I’ve landed in Churchill, a small town accessible only by air or train, perched on Hudson Bay at the edge of northern Manitoba, Canada. A “Welcome to Polar Bear Country” sign hangs above one of the smallest baggage claim belts I’ve ever seen. I, like every other tourist visiting this time of year, have traveled here with high hopes of seeing polar bears in the wild—and Churchill is one of the best places to do it.
Viewing polar bears in the wild sits atop many bucket lists, though there are only a few places in the world to do so. Churchill is a hot spot due to its proximity to the bears’ natural habitat, and companies such as Frontiers North Adventures take guests out safely in their state-of-the-art tundra buggies, led by a knowledgeable guide.
Every year when the ice melts—typically between July and November—the 850 year-round Churchill residents co-exist with their massive and wild 1,000-pound visitors. Polar bears roam the tundra (and sometimes the town’s streets) while they wait for the ice to form once again so they can hunt for seals.
When I visit, the weather is turning colder rapidly and ice is already starting to form; I’m hopeful I’ll get to feast my eyes on the “lords of the Arctic” before they all hit the ice, hungry from months of waiting. There are no guarantees in nature, but the two days I spend out on the tundra are even better than I could have imagined.
The “polar bear jail” is one of the first things I see between landing at the airport and arriving in the small town of Churchill. The old military Jeep garage serves as a holding spot for polar bears who meander into town. To keep the community and the bears safe, the stragglers are typically relocated, or released at the end of the season to head out on the ice. The building artwork is by SeaWalls Project, curated by Canadian artist Kal Barteski, with other works adorning buildings throughout Churchill.
Another interesting site to visit just outside of town is the Miss Piggy plane wreck, a cargo flight that crashed in 1979. The pilots survived and the wreckage has since become a unique tourist attraction as well as a canvas for graffiti-style artwork.
Near the Hudson Bay shoreline on the edge of town, polar bear safety signs detail the phone number to call for a bear sighting in order to alert residents and keep the community out of harm’s way.
The massive tundra buggies are built for traversing the rugged terrain and offer heat, bathroom facilities, and a back deck and sliding windows to facilitate photo ops. Lunch is served on board and if you’re lucky, you’ll be tucking into a bowl of warm soup while you catch a glimpse of polar bears napping.
The back deck of the tundra buggy is a favorite spot for photographers to capture amazing shots of polar bears both near and far. Sometimes, the curious creatures even make their way up close to the buggies and you can marvel at them from a safe height.
Polar bears are certainly the star of the show in Churchill, but other wildlife, including Arctic foxes, ptarmigans, Arctic and snowshoe hares, and snowy owls (just to name a few), may make an appearance as well.

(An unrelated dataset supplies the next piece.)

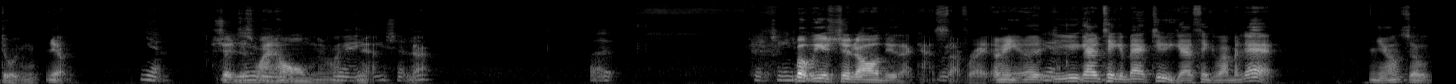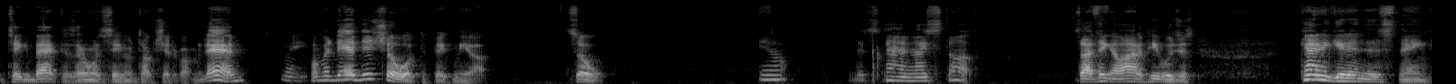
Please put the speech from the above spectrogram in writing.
doing. You know, Yeah. should have just went home and went. Right. Yeah. You should have. yeah. But. But we should all do that kind of stuff, right? I mean, uh, Yeah. you got to take it back too. You got to think about my dad. You know, so take it back because I don't want to sit here and talk shit about my dad. Right. Well, my dad did show up to pick me up. So, you know, it's kind of nice stuff. So I think a lot of people just kind of get into this thing.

Polar bears are massive; they can be as tall as 10 feet and weigh more than 1,200 pounds. This curious bear approached another buggy in front of us, stretching its long neck in an effort to check us out.
Binoculars will help you spot the nearly camouflaged wildlife of the tundra. While looking for polars bears and other Arctic animals, you’ll have the opportunity to hear stories and information about the area and the wildlife that call it home.
Polar bears have unique personalities, which we got to observe first-hand. We saw them wrestle, roll around, shake snow off, make a bedding area, and even comically stretch with their heads in the snow.
A polar bear mom and cub sighting is a real treat and feels like hitting the wildlife-viewing jackpot. These two were sleeping when mom spotted two males approaching, causing them to quickly scurry off in the opposite direction.